Seed viability of alpine species: variability within and among years
AuthorChambers, J. C.
MetadataShow full item record
CitationChambers, J. C. (1989). Seed viability of alpine species: variability within and among years. Journal of Range Management, 42(4), 304-308.
PublisherSociety for Range Management
JournalJournal of Range Management
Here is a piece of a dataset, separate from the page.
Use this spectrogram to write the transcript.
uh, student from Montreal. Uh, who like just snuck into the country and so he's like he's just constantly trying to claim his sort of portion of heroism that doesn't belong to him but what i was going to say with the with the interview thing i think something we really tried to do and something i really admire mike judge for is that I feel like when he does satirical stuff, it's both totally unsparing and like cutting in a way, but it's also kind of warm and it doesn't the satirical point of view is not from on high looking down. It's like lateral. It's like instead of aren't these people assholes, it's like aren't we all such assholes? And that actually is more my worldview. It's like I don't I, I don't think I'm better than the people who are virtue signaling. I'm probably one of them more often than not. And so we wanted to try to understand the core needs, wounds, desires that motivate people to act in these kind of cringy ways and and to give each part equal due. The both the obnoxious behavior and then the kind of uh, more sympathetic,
AbstractPercent of seeds filled for alpine grasses and seed viability and longevity for alpine grasses and forbs with different life history and physiological traits were evaluated for seeds collected in 1983, 1984, 1985, and 1986 on the Beartooth Plateau, Mont. Significant (p<0.001) differences existed in the percent of seeds filled for grass species and in the seed viability of both grass and forb species among years. The high variability in seed viability among years is attributed to the severe and unpredictable nature of the environment. Seed viability differed among species within most years. In general, grass species had lower and more variable seed viability than forb species. Low seed viability years for the grass species coincided with low seed fill years, indicating poor seed development. Longevity of seeds collected in 1983 varied among species and was related to seed characteristics and the overall life history and physiological traits of individual species. Seed longevity of species with life history and physiological traits typical of late seral species was shorter than that of species with traits typical of early seral species.